of end(D4)

time

in the event

- Determination relationships of an interval t T with an event e:
(D1)Indeterminacy: i(t,e) h(e) t.

(D2) Determinacy: d(t,e) h(e) t.

(D3) Indeterminacy of begin: b(t,e) l(h(e)) t.

(D4) Indeterminacy of end: e(t,e) u(h(e)) t.

Some relationships between two time intervals t1, t2 T

(R1)t1 t2 d1 t1: d1 l(t2) (truly before)

(R2)t1 t2 d1 t1: d1 u(t2) (not after, “until the end”)

(R3)t1 t2 d1 t1: d1 l(t2) (not before, “from the beginning”)

An addition of a time interval t with an interval li of temporal duration values l

(S1)t + li = d D: d1 t, l li d=d1+l

- Absolute chronology
- Matching with unique temporal pattern (dendrochronology)
- Historical record of actual observation relative to a calendar (Maya calendar, astronomic events..) or periodic events (Olympic games, seasons……)
- By state of temporal process with known effect on anobject(“aging”) (C14, potassium-argon, uranium series…..)

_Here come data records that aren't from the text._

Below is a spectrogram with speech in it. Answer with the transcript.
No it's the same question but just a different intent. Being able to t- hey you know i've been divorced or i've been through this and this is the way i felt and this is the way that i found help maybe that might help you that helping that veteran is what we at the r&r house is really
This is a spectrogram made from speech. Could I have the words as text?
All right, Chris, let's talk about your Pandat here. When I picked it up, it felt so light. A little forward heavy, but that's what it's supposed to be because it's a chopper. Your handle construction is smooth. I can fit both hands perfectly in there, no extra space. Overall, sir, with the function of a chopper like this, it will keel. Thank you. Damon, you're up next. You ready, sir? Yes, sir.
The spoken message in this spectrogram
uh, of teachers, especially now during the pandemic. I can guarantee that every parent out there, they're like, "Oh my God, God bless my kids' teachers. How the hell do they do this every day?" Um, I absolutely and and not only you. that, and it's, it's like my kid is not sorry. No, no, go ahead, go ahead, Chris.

- => indeterminacy intervals
- indeterminacy intervals constraining the true time of the event (D1-D4), possibly refined by probability distribution within this interval
- multiple datings => intersection of intervals / combining probabilities yielding refined intervals / probabilities

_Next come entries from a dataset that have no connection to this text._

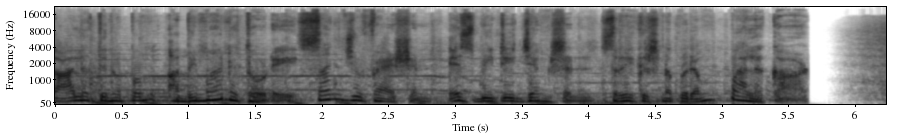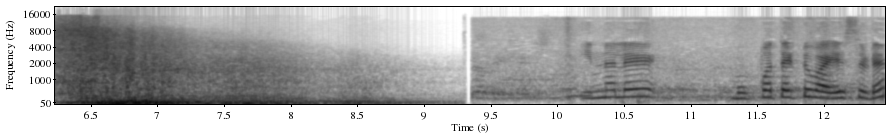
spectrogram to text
കാലത്തിനൊപ്പം അഭിമാനത്തോടെ Sanju fashion S B T junction Sreekrishnapuram Palakkad. ഇന്നലെ മുപ്പത്തെട്ട് വയസ്സിടെ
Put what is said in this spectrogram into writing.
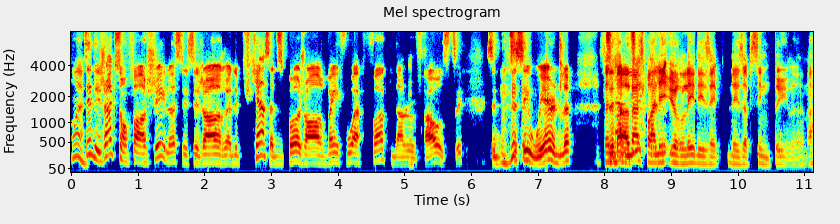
Ouais. Tu sais, des gens qui sont fâchés, là, c'est, c'est genre, euh, depuis quand ça dit pas genre 20 fois fuck dans leur phrase, tu sais? C'est, tu sais, c'est weird, là. C'est rendu- place pour aller hurler des, des obscénités. là. Ah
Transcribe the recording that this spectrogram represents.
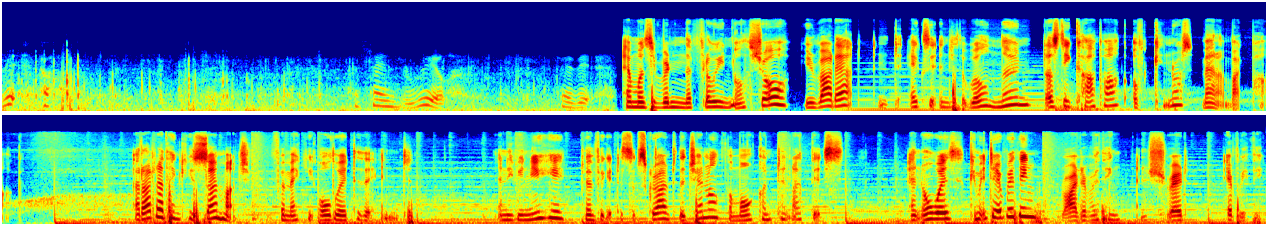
Bit. It's changed real. And once you've ridden the flowy North Shore, you ride out and exit into the well-known dusty car park of Kinross Mountain Bike Park. I'd like to thank you so much for making all the way to the end. And if you're new here, don't forget to subscribe to the channel for more content like this. And always commit to everything, ride everything, and shred everything.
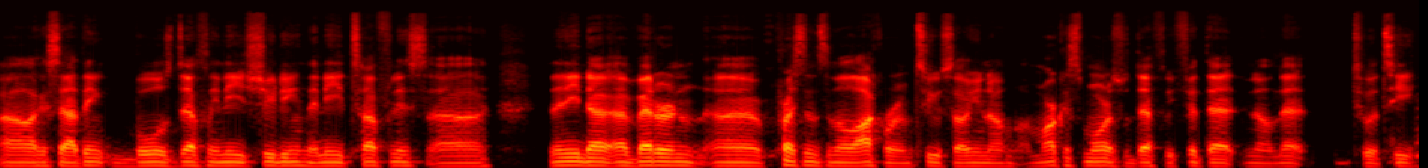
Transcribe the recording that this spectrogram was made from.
Uh, like I said, I think Bulls definitely need shooting. They need toughness. Uh, they need a, a veteran uh, presence in the locker room too. So you know, Marcus Morris would definitely fit that. You know that to a T.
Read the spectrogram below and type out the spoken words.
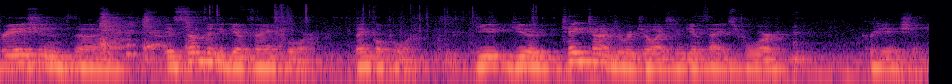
creation uh, is something to give thanks for, thankful for. You, you take time to rejoice and give thanks for creation.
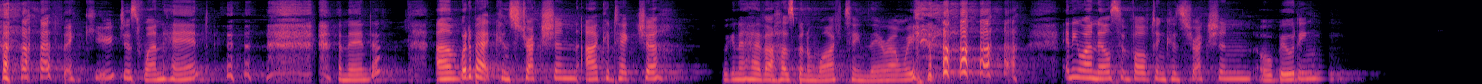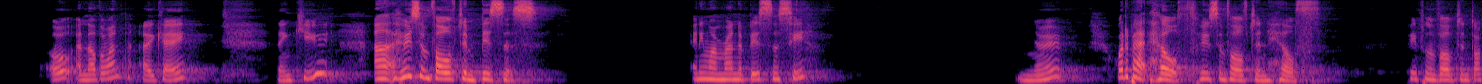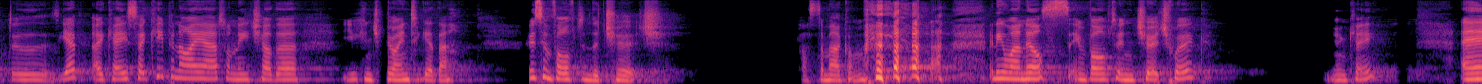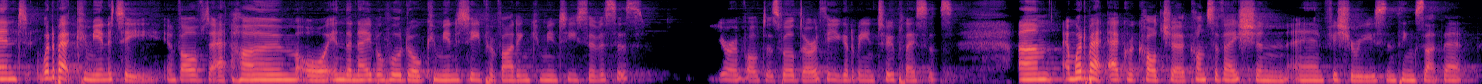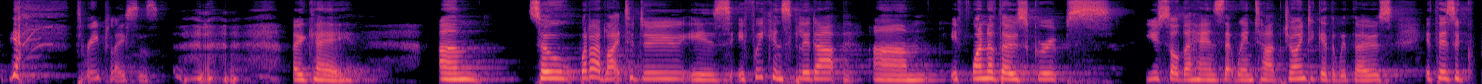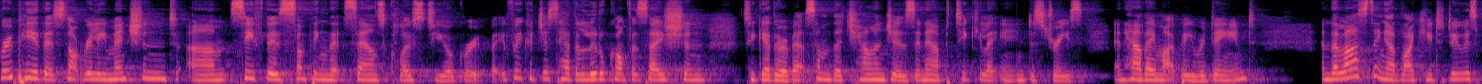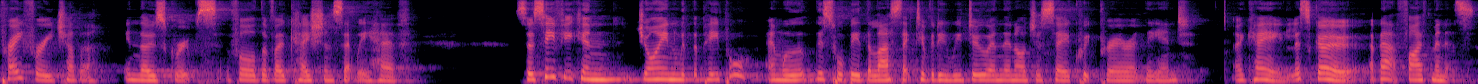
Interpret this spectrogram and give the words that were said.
Thank you. Just one hand. Amanda. Um, what about construction, architecture? We're going to have a husband and wife team there, aren't we? Anyone else involved in construction or building? Oh, another one? Okay. Thank you. Uh, who's involved in business? Anyone run a business here? No. What about health? Who's involved in health? People involved in doctors? Yep, okay, so keep an eye out on each other. You can join together. Who's involved in the church? Pastor Malcolm. Anyone else involved in church work? Okay. And what about community? Involved at home or in the neighbourhood or community, providing community services? You're involved as well, Dorothy. You've got to be in two places. Um, and what about agriculture, conservation, and fisheries and things like that? Yeah, three places. okay. Um, so, what I'd like to do is if we can split up, um, if one of those groups You saw the hands that went up, join together with those. If there's a group here that's not really mentioned, um, see if there's something that sounds close to your group. But if we could just have a little conversation together about some of the challenges in our particular industries and how they might be redeemed. And the last thing I'd like you to do is pray for each other in those groups for the vocations that we have. So see if you can join with the people, and we'll, this will be the last activity we do, and then I'll just say a quick prayer at the end. Okay, let's go. About five minutes.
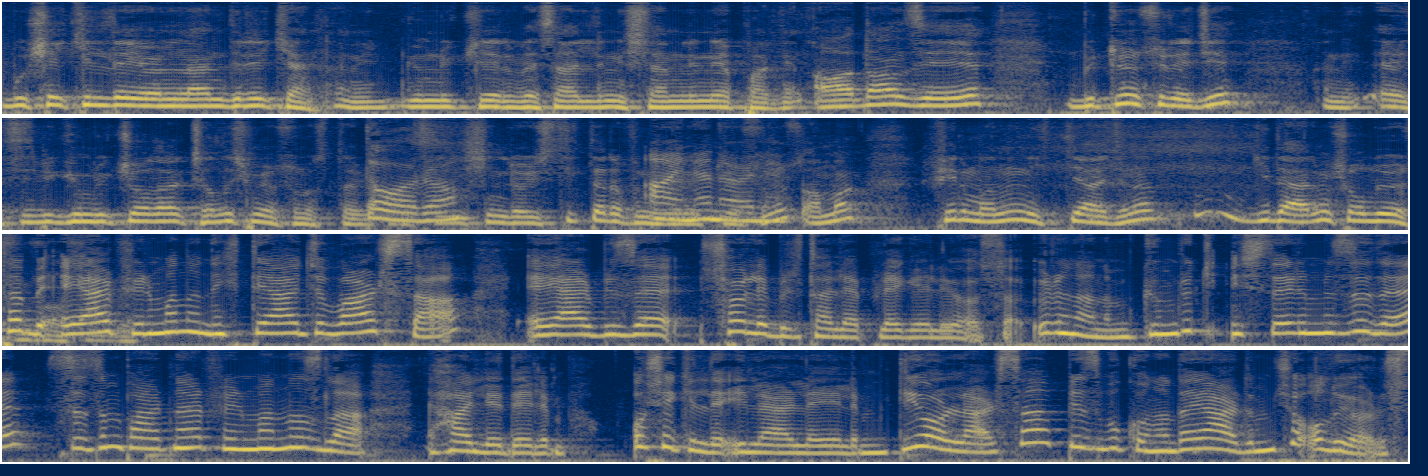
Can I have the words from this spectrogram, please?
bu şekilde yönlendirirken hani gümrükçülerin vesairelerin işlemlerini yaparken A'dan Z'ye bütün süreci hani evet siz bir gümrükçü olarak çalışmıyorsunuz tabii. Doğru. Siz işin lojistik tarafını Aynen yönetiyorsunuz ama firmanın ihtiyacını gidermiş oluyorsunuz Tabii aslında. eğer firmanın ihtiyacı varsa, eğer bize şöyle bir taleple geliyorsa, Ürün Hanım gümrük işlerimizi de sizin partner firmanızla halledelim. O şekilde ilerleyelim diyorlarsa biz bu konuda yardımcı oluyoruz.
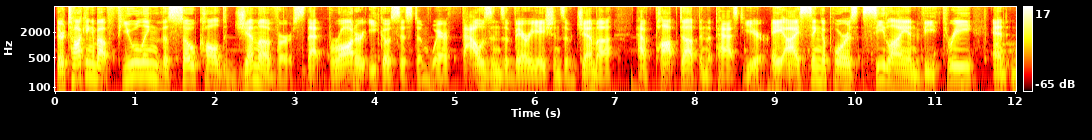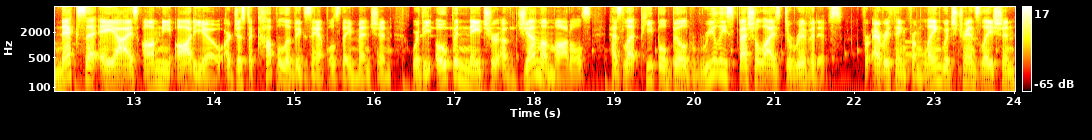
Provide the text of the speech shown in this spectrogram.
They're talking about fueling the so-called Gemmaverse, that broader ecosystem where thousands of variations of Gemma have popped up in the past year. AI Singapore's SEA-LION V3 and Nexa AI's Omni Audio are just a couple of examples they mention where the open nature of Gemma models has let people build really specialized derivatives for everything from language translation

Elements of chronological reasoning

- Relative chronology by event order from
- “causal” relationships between events, i.e. necessary prerequisites of an event to happen.
- participation in a meeting must be at/after creation and at/before destruction of all participants (people and things such as strata, objects, tools, buildings, vehicles etc.)
- transfer of information via meeting chains of information carriers (people, objects) at/after creation of information and before loss of last carrier(?). (e.g. the runner from Marathon reaching Athens)

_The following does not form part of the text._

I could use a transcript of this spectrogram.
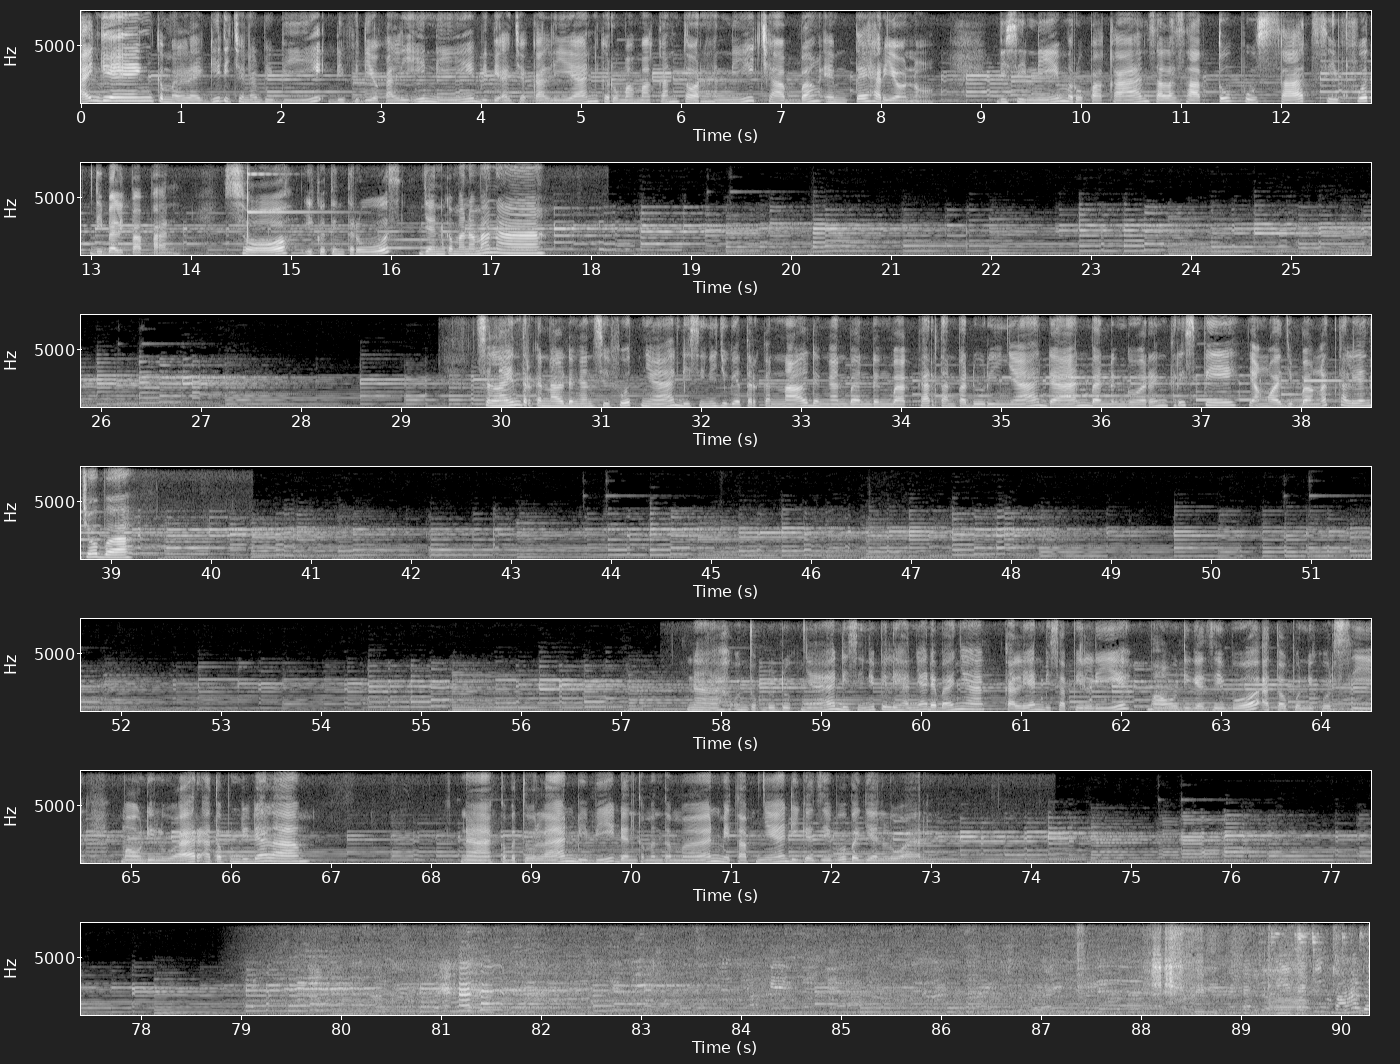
Hai geng, kembali lagi di channel Bibi. Di video kali ini, Bibi ajak kalian ke rumah makan Torani cabang MT Haryono. Di sini merupakan salah satu pusat seafood di Balikpapan. So, ikutin terus, jangan ke mana-mana. Selain terkenal dengan seafoodnya, di sini juga terkenal dengan bandeng bakar tanpa durinya dan bandeng goreng crispy yang wajib banget kalian coba. Nah, untuk duduknya di sini pilihannya ada banyak. Kalian bisa pilih mau di gazebo ataupun di kursi, mau di luar ataupun di dalam. Nah, kebetulan Bibi dan teman-teman meetupnya di gazebo bagian luar.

- “causal” relationships between events, i.e. necessary prerequisites of an event to happen.
- historical record of actual observations (kings lists, totem poles etc.)
- Order of traces (glacier scratches, deposition sequence, building sequence basement-to-roof)

- constraining indeterminacy intervals (h(ei) h(ej),h(ei) h(ej), h(ei) h(ej)..) with variable dates.
- combined with elements of absolute chronology, possibly extended by probabilistic theory yielding refined intervals / probabilities

- Relative chronology by inclusion -
A larger, on-going process contains sub-processes that can be dated individually (relatively or absolutely)

- deposition of one object in a matrix
- a single killing/ destruction in a battle/war
taking evidence from:

- Relative chronology by temporal distances and durations from:
- background knowledge of maximum / average lifetime (human life, average use period of a clay pot etc.)
- also: periodic distances such as anniversaries, feasts, pastoral seasonal movements, rural calendars

- background knowledge of maximum / average lifetime (human life, average use period of a clay pot etc.)
- historical record of actual observations
- relating the size of an effect to an estimation of rate of change
- deposition depth and deposition rate
- change of style/ technological skills and style change rate
- tooth abrasion, bones age indication, skeleton remains
- spatial distance and communication exchange (traveling speed)

- “Categorical / Typological dating”
- the production events (p(oi)) of one type C of things (oi) (artifacts – ecofacts) fall within a known spatiotemporal extent P(C) := inf t T : oi C h(p(oi)) t
- classification combined with (probability) distribution of production events
- combines uncertainty of classification with uncertainty of production distribution.
- after classification remains an inclusion problem

- the production events (p(oi)) of one type C of things (oi) (artifacts – ecofacts) fall within a known spatiotemporal extent P(C) := inf t T : oi C h(p(oi)) t
- estimation of the temporal order of the appearances of types = the production events of one type of things are after the production events of another type of things
- classic and archaic style etc. (also but heirlooms)

- We classify states of affairs regarding their role in mathematical theories as elements for chronological reasoning :
- Absolute chronology
- Relative chronology by event order
- Relative chronology by inclusion
- Relative chronology by temporal distances and durations
- Categorical / Typological dating

- This is a preliminary study intended to support a more generalized theory of chronological reasoning in archeology and history.